Exiting the woods onto Huyler's Landing Road, a simple asphalt road running through the patches of forest, I startled a family of white-tailed deer, 4 in total. Before I could reach for my camera, the animals darted through the trees. Of all places that I would expect to find wildlife, this was the last. I was amazed that such beautiful creatures would call a place like this home, but the forest is the forest, whether or not a busy road or busting metropolitan city is nearby. It is noteworthy that I had seen a total of 5 deer and 2 bears before this hike. Now my total deer count has almost doubled to 9.
At the bottom of the hill, a short walk led me right to Huyler's Landing, a jetty of stones leading about 40-50 feet into the water. There was a sign indicating Huyler's Beach was to the South and the Shore Trail headed North.
I walked out to the tip of the jetty and savored the view of the George Washington Bridge far out in the distance. Unfortunately, as might be expected, there was a good amount of trash stuck on the rocks and the surrounding shores, but not too much to where I would call it a real problem. It is the Hudson River after all.

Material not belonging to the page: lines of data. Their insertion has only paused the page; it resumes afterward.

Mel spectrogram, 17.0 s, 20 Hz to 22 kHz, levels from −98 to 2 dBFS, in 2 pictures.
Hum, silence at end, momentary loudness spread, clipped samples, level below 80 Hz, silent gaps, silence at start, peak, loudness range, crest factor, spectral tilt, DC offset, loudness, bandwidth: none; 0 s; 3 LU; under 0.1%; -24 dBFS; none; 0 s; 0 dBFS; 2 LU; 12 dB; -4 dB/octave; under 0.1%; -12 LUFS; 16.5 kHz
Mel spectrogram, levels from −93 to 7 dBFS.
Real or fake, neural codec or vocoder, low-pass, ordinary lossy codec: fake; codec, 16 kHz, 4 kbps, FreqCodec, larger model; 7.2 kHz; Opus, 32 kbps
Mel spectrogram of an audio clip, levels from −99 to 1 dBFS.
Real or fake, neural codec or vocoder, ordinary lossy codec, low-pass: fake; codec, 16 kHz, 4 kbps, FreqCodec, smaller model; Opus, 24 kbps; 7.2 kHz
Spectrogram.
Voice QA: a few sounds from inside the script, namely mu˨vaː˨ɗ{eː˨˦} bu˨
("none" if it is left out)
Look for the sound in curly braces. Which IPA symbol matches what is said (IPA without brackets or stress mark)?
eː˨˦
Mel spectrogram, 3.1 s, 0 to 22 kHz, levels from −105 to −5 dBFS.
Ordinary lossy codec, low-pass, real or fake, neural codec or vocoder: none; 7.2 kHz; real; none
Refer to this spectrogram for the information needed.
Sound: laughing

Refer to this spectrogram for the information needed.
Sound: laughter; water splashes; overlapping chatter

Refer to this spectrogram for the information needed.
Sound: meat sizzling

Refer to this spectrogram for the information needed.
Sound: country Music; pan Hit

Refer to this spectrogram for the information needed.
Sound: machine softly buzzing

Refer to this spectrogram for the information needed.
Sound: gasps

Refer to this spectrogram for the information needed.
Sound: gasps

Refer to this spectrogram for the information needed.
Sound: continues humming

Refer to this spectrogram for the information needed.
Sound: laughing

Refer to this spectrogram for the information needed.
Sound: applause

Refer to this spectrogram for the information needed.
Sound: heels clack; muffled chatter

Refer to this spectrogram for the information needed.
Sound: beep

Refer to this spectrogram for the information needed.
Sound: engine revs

A decent-sized rock nearby made for the perfect place to enjoy some beef jerky before I spent some time walking along the Shore Trail. I decided to jog for a bit along the rock pathway which, as its name would indicate, followed the shore of the Hudson.

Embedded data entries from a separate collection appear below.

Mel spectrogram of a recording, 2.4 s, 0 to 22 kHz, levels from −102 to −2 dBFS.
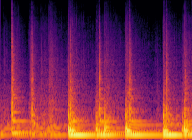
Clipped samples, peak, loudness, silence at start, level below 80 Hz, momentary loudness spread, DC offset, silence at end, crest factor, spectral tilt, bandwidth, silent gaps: under 0.1%; -2 dBFS; -17 LUFS; 0 s; -46 dBFS; 12 LU; under 0.1%; 0 s; 14 dB; -9 dB/octave; 7.6 kHz; none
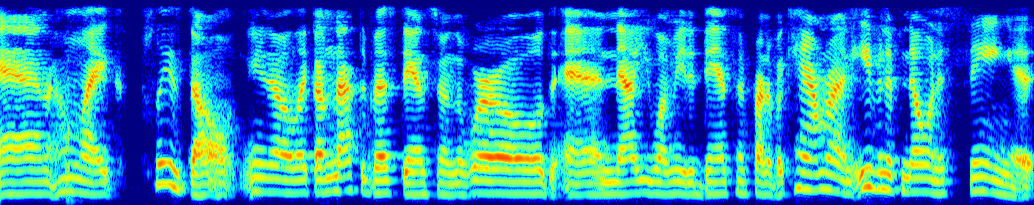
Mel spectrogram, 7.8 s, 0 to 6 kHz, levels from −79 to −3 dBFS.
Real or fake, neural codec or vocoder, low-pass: real; none; 5.4 kHz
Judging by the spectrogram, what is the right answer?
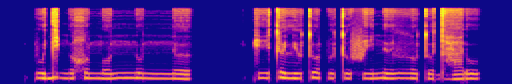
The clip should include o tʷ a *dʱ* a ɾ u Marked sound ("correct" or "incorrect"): correct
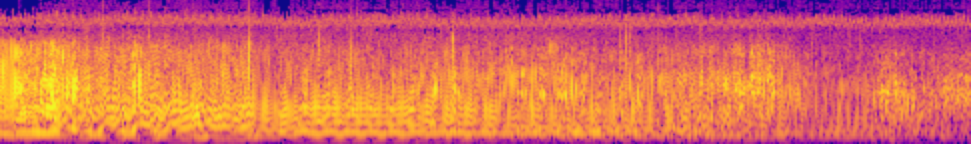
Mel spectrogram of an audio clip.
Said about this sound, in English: In the plane, we stand packed abreast. I'm jumping, one but last of my stick. And as we stand there in these planes, for there's no room to sit, we feel the tremendous vibration of the four motors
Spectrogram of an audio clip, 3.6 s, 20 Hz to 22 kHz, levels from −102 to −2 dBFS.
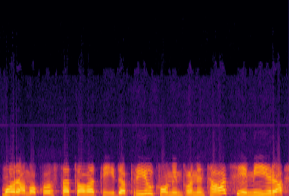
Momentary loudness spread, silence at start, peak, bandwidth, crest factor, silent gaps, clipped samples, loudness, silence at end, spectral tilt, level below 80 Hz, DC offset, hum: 5 LU; 0.05 s; -8 dBFS; 4.5 kHz; 12 dB; none; under 0.1%; -20 LUFS; 0 s; -5 dB/octave; -74 dBFS; under 0.1%; none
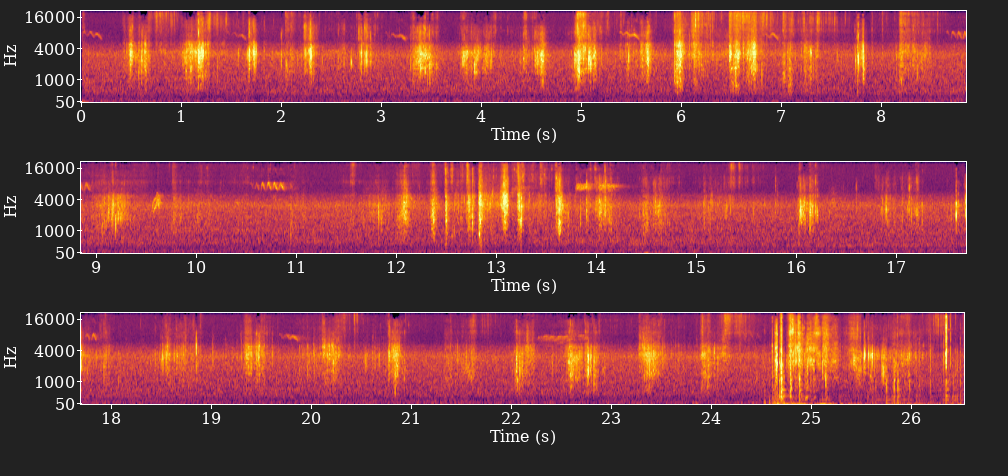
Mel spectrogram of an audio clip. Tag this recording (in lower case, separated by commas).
animal, wild animals, bird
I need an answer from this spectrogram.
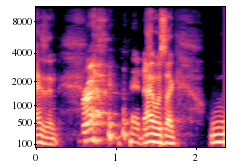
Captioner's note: laughing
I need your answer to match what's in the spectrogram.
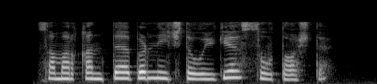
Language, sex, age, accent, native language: Uzbek, female, 18-24, Farg'ona, Uzbek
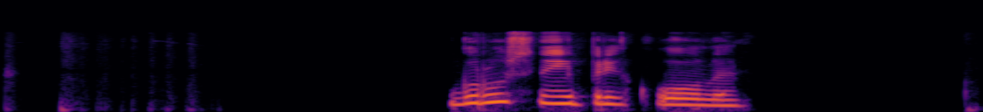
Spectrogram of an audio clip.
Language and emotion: Russian, neutral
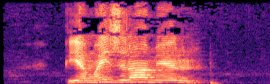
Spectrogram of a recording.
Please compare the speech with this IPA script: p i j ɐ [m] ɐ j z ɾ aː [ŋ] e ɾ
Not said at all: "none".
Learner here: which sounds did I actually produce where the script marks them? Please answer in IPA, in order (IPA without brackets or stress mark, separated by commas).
m, m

There were many small beaches along the trail to my right and steep, crowded cliffs to my left. Large boulders and leafless trees were plentiful and the golden leaves that once clung to the trees carpeted the floor. A few sets of large stone stairways appeared on the trail as well, taking me up and then down, then up again and so on and so forth.
I had set a time limit, 2:30PM, to turn back around. Before I knew it, it was time to head back up the cliff. On my way back the wind turned up a bit and the taller, older trees in the forest above made many ominous creaking sounds as they swayed. I was actually surprised that I did not witness any of these trees collapse from the sounds I was hearing.

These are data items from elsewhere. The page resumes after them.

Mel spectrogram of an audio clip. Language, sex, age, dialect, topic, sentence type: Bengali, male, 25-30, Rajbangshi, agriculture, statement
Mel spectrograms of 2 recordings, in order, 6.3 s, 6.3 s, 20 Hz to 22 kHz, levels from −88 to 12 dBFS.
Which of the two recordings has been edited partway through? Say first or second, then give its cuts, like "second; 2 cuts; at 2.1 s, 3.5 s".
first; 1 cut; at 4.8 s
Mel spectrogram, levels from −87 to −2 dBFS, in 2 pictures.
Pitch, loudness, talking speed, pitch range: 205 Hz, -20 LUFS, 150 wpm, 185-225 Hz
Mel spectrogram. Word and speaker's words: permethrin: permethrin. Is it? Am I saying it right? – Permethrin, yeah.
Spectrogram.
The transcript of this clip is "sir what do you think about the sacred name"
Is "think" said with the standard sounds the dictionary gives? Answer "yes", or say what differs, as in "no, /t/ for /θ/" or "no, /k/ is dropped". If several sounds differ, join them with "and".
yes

I was very pleasantly surprised by how much I enjoyed this hike. The ease in which I was able to travel to and from the trail was great and the views were satisfying throughout. On the ride home I felt more relaxed and clear-minded than I have in quite some time as bright sun rays led my way home. Ironically, I listened to "Dancing in the Moonlight" by King Harvest, which put me in a further soothed my mind.
The Hudson Palisades Trails, which I had largely written off as "too local" and "not wild enough", have certainly made an impression on me and I expect to return to hike the entire length of its offered trails. These trips can be completed either before or after another longer hike or even before or after a day at work. Even a lunch at one of the scenic overlooks would suffice for some midday relaxation.
The State Line Lookout Inn is not too far up the Palisades Parkway and makes for a great place to take in a view and grab a bite to eat. My father and I routinely traveled here when I was a child and once we took a hike for about 2 miles on its nearby trail. It is one of those blurry memories that I fondly recollect. That particular trail is certainly one that I intend to hike soon, if not for simply sentimental reasons.
Overall, this turned out to be a wonderful day. I got just the right amount of physical exertion along with interesting sights to stimulate my brain and calm my thoughts. Even the drive on the Palisades Parkway provides a number of beautiful sights as forests line the sides of the road. I would recommend the Huyler's Landing Trail/Shore Trail combination or lunch at the State Line Outlook Inn before a short hike to anybody looking for a simple, yet satisfying trip.